Strategic Planning for Island Nations

Strategic planning is critical for island nations’ long-term sustainability.

This entails not only strengthening logistics infrastructure but also encouraging regional collaboration and trade agreements.

Policies that promote local industry and limit reliance on a single supply source are critical.

Technology will also play an important role in risk prediction and mitigation.

Furthermore, developing strategic reserves and supporting local production of key items might serve as a buffer against global supply chain disruptions.

Long-Term Social Impacts

Personal Reflection: Living With Shortages

Having lived through the early 1980s shortages, I saw how grey and black markets emerged.

I recall standing in line with my dad for 10-12 hours only to get a kilo of coffee or cooking oil.

Despite a restrictive system, the collapse of communist society became clear.

The fury resulted from the fact that our own families were on the verge of survival, not what others had.

Economic Stability and Growth

Logistics disruptions can have a significant long-term impact on economies.

Persistent supply chain challenges can lead to higher prices, slower economic development, and lower investment.

Businesses may experience increased operational costs, resulting in lower profitability and probable layoffs.

For island governments, maintaining stable and efficient logistics is critical to economic stability and progress.

Public Health and Safety

During a crisis, disrupted logistics can have an influence on public health and safety.

Shortages of medical supplies, food, and other necessities can exacerbate public health problems and erode communal confidence.

Ensuring resilient supply networks is critical for sustaining public health and safety, particularly in remote and isolated areas.

Social and Political Stability

Long-term interruptions can cause social and political instability.

Public outrage over shortages and high pricing can spark unrest and undermine trust in institutions.

Governments and corporations must collaborate to ensure supply networks are resilient and capable of providing critical goods, hence preserving social and political stability.

Lesson to be Learned

The lessons of WWII and the COVID-19 epidemic underline the vital need for strong logistical strategy. These teachings are more so relevant to island nations.

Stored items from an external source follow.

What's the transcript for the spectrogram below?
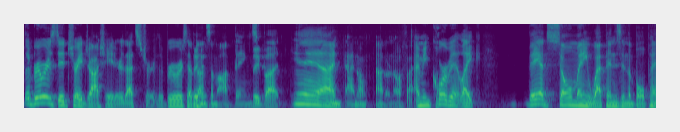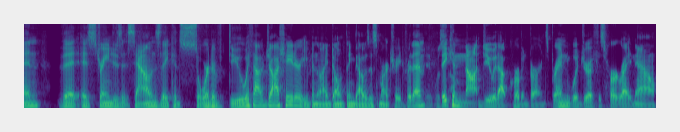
The Brewers did trade Josh Hader. That's true. The Brewers have They done did. some odd things, but yeah, I, I don't, I don't know if I. I mean, Corbett, like they had so many weapons in the bullpen that, as strange as it sounds, they could sort of do without Josh Hader. Even though I don't think that was a smart trade for them, they not. cannot do without Corbin Burnes. Brandon Woodruff is hurt right now.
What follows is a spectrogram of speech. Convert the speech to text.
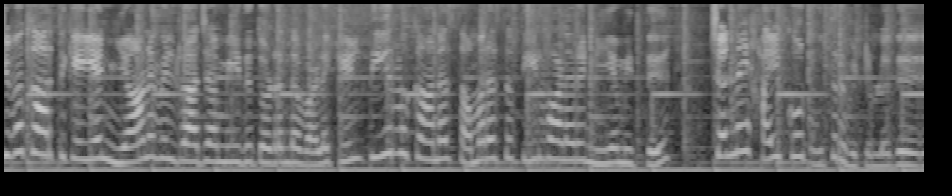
சிவகார்த்திகேயன் ஞானவேல் ராஜா மீது தொடர்ந்த வழக்கில் தீர்வு காண சமரச தீர்வாளரை நியமித்து சென்னை ஹைகோர்ட் உத்தரவிட்டுள்ளது.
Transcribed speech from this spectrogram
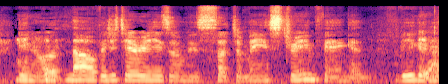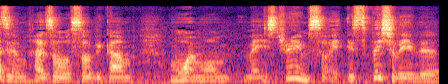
you know, now vegetarianism is such a mainstream thing, and veganism yeah. has also become more and more mainstream. So especially in the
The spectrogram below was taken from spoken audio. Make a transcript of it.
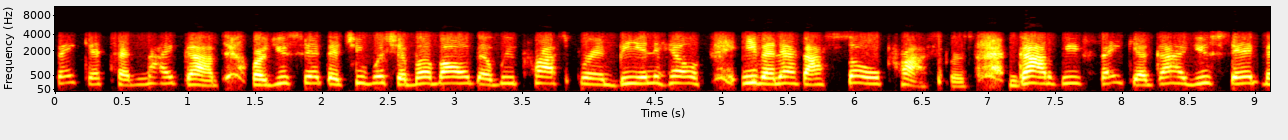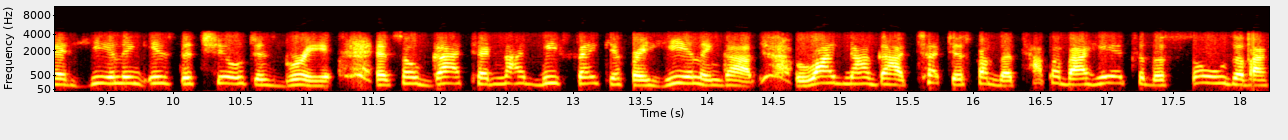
thank you tonight, God, for you said that you wish above all that we prosper and be in health, even as our soul prospers. God, we thank you, God. You said that healing is the children's bread. And so, God, tonight we thank you for healing, God. Right now, God, touch us from the top of our head to the soles of our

By learning from the past and adjusting to the future, they may create more resilient systems that maintain stability and security even during times of disaster.

Logistics may not be a glamorous subject, but its impact on our lives, economies, and society is significant.

In a world where the unexpected can disrupt the status quo, resilient and adaptive logistics are critical.

This post was written by Mario Bekes